Considering a group of existing terraced houses as a potential care village brings the benefit of an established street layout which can be adapted and transformed with minimal intervention.

Many urban regeneration initiatives seek to address this problem and the introduction of an urban care village could form the basis of a realistic long term solution acting as a catalyst for further regeneration, recentering the community and raising surrounding property values.

In this example the footprint of lines of terraced housing is suitable for conversion into bedrooms which benefit from direct access to the front streets, retaining the original building facades maintaining the original building’s character.

The characteristically repetitive layouts of industrial era workers housing can be taken advantage of by employing off-site construction techniques that deliver more quantifiable, sustainable and repeatable modular solutions.

The new elements that make up a contemporary care facility can be inserted into the ‘back yard’ spaces to provide circulation spaces and shared facilities necessary for specialist household units.

Additional open spaces will serve well to reduce the overall density of the built up area and can be created by demolishing strategically chosen areas to serve as destination nodes.

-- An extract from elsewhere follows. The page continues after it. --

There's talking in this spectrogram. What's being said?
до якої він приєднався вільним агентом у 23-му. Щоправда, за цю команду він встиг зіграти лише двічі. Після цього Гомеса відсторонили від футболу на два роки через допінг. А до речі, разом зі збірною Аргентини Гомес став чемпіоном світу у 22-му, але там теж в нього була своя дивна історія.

Combining shops and public facilities with public squares and parks is desirable as it will create intersections that introduce numerous interactions into daily routines.

Shops, restaurants and cafe bars have a practical purpose and a social purpose in Hogeweyk and their inclusion is an important part of the overall concept. Re-introducing these facilities into rundown urban neighbourhoods would breath new life into local communities providing
meeting points, vital for social cohesion, making everyday life easier, more affordable and providing local employment opportunities.

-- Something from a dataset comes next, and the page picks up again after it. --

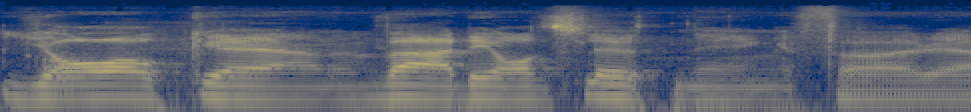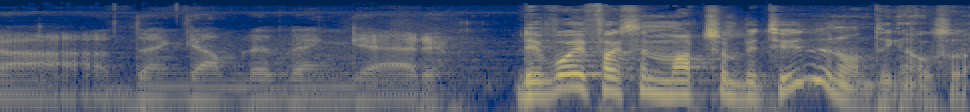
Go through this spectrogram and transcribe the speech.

Public venues hosting clubs, societies and social events could be located within the enclosed inner area of the village encouraging the surrounding elderly community still able to live at home to participate in communal activities within the heart of the village, providing a source of friendship, mutual care and support, and adding vibrance to enclosed portion of the village.

An urban care village would bring with it a specialist dementia care hub able to support the surrounding elderly community, providing them with a realistic alternative to being moved from their family context.

Regenerating areas of terraced housing into lively street environments would implant new employment opportunities and essential community services into areas where they are most needed to re-establish communities.

Local amenities such as a grocery shops, sub post offices and cafes are absent from many areas of existing terraced housing where historically these places would have been served by numerous small shops, workshops and service industries which provided social cohesion and a sense of place. It stands to reason that the reintroduction of small businesses to serve local communities will play a crucial role in supporting an increasingly aging population.

The specific needs of a care village closely parallel the needs of any functional residential community. By integrating new care villages into the existing fabric of former industrial terraces which commonly represent neglected dysfunctional communities throughout the country, there is clearly an opportunity for care providers and local communities to become
joint stakeholders in revitalising these communities to create a more sustainable and caring future.

Existing local businesses could be subsidised and integrated into the community master plan while still independently run by the local business community. Shops, cafes and restaurants positioned on the periphery of the care village could act as interfaces between the village and the surrounding community.

Care facilities could operate as community outposts providing local employment and acting as information and support centres for the local neighborhood, helping to inform, prepare and assist families anticipating the onset of age related health requirements.